Disney/ABC joins Hulu: What it Means

April 30, 2009

Today Disney and Hulu confirmed the long-running rumor that Disney would join News Corp. and NBC Universal as equity partners in the most successful professional video content site. According to the Wall Street Journal, Disney will take an equal share by ponying up a similar amount of cash that the prior equity investors put in. 

I applaud this move. It’s going to bring short-term and long-term benefits to the industry. This move:

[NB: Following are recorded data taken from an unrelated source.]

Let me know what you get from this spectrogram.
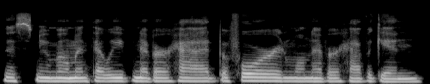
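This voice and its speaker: Female meditation guide, soft-edged mellow tone, gentle spaced phrasing, close dry sound. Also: low-pitched, little pitch movement, no echo. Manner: slow, gentle pauses between short phrases.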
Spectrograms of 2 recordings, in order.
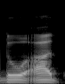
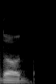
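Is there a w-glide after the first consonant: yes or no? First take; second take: yes; no. First: A w-like glide follows the first consonant. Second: No glide follows the first consonant. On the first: The speaker calls it wrong. "দোয়াদ বলে অনেকে ... এই দোয়াদ হবে না" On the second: The speaker calls it right. "দদ হবে"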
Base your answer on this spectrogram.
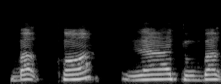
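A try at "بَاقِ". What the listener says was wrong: Baki bukan bako. Amar baki.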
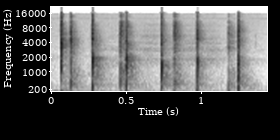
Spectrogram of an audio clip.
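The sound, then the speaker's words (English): A short burst of hand clapping, about nine sharp, crisp claps in a slightly uneven rhythm, sounding like just one or two people applauding, with no voices. “First of all, round of applause for Delaware.”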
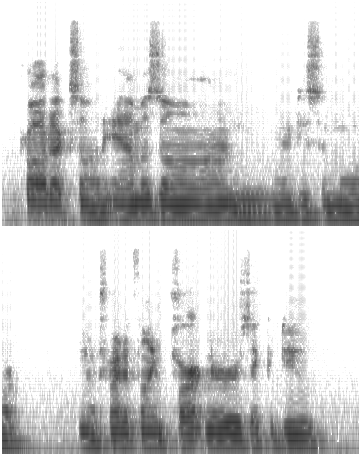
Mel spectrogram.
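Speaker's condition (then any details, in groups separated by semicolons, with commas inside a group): No condition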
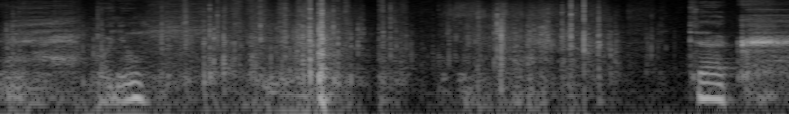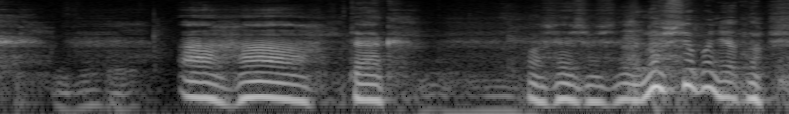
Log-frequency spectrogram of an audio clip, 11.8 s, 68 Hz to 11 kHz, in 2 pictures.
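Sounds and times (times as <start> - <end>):
paper crinkling and rustling as it is handled: 0.6 - 5.1
speech: 0.9 - 1.4, 5.2 - 5.8, 7.3 - 9.0, 9.9 - 11.8
paper packet holding instructions torn open: 1.2 - 5.0.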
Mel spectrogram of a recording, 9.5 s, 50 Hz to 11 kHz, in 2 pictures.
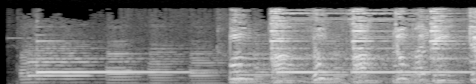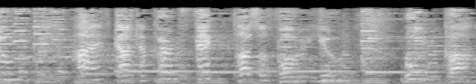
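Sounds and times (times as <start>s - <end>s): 
ringtone melody: 0.2s - 9.4s.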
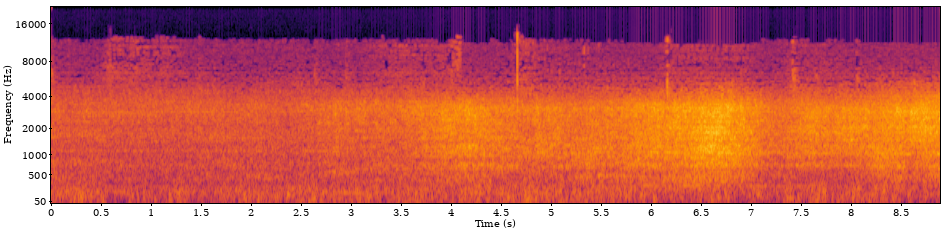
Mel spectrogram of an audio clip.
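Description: A Loganair ATR 72 turboprop airliner approaching an airport on landing, a steady broad engine roar with wind buffeting the microphone, swelling slightly louder as it nears, no talk.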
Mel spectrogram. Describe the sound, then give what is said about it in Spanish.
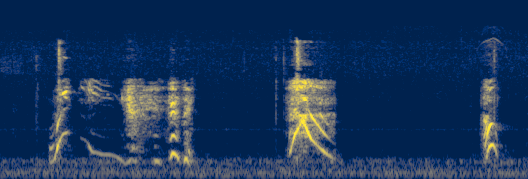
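Several short, breathy gasping and groaning vocal sounds from a toy doll, made by pushing a button on the doll, spaced out over a few seconds with a longer wheezy breath in the middle, clear against a low background hum. “Like a gasping.”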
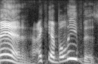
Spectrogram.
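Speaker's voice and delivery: mock narrator caught off guard, slow, swooping surprise. Joking about the narrator finally reacting to the story: imitating the surprised narrator. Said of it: "the narrator is finally surprised by this".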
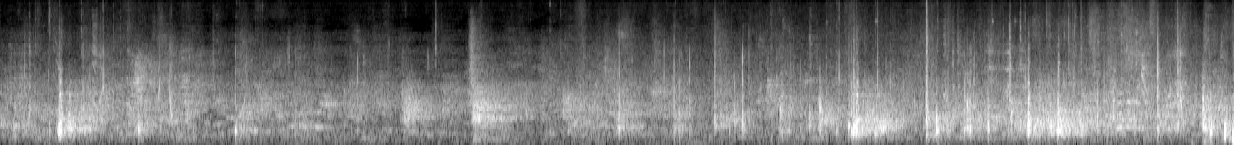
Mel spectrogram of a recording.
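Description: Footsteps shuffle on a hard floor nearby.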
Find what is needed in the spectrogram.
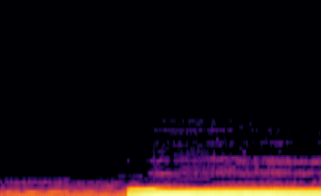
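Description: A woman's voice chanting a long, steady "Om", beginning about a second in with a slight upward slide in pitch and then held on one note, much louder than the soft background music of held tones beneath it.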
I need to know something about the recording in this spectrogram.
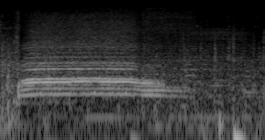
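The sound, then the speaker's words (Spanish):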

  • Creates needed short-term online advertising efficiency. I’ve recently written a report for Forrester about the struggles of online TV shows, including Hulu, when advertisers are cutting back every expense. By joining forces and standardizing the ad buying process, ad formatting, pricing, and so many other friction-laden processes, these major networks are going to keep some portion of ad revenue that might otherwise have been lost.
  • Keeps YouTube on the professional video sidelines. YouTube had made a good effort to bolster its online TV show offerings with some CBS content and some links to ABC. But it hasn’t been enough to change what users expect from YouTube. (Tidbit: While YouTube accounts for nearly half of all video views, it only accounts for less than a fourth of video minutes because people go there for short clips.) With ABC clearly aligned with Hulu, it makes it less likely that any of these players will care to sustain YouTube’s online TV ambitions in the future.
  • Makes it nearly impossible for CBS not to join. CBS has invested millions in its own effort and it may not want to give that up. But so did ABC — in fact, ABC was really the boldest of the networks in terms of technology investment and strategic energy. With the other 3 networks heading down the yellow brick road arm in arm, it makes sense for CBS to benefit from the same market power Hulu will now command.
  • Sets up the cable industry for Hulu 2.0. If you’re paying attention, you have noticed that neither Hulu nor ABC have shown up on the Xbox, the Roku player, Blu-ray, Connected TV or any other over-the-top solution. This is because they are saving themselves for the cable industry. They don’t want to upset the cable industry, sure, but more importantly they want to position themselves to partner with cable to deliver Hulu 2.0 to the cable subscriber. Where Hulu 1.0 will remain free for online viewers, Hulu 2.0 will provide not just 4 episodes of a TV show, but all the seasons of the show to date, plus back seasons, and even new release movies. And all of this will be available online as well as on the TV. That experience will be available to premium cable subscribers and the revenue will be shared back to Hulu. 

What do you think it means? For content players, device makers, consumers?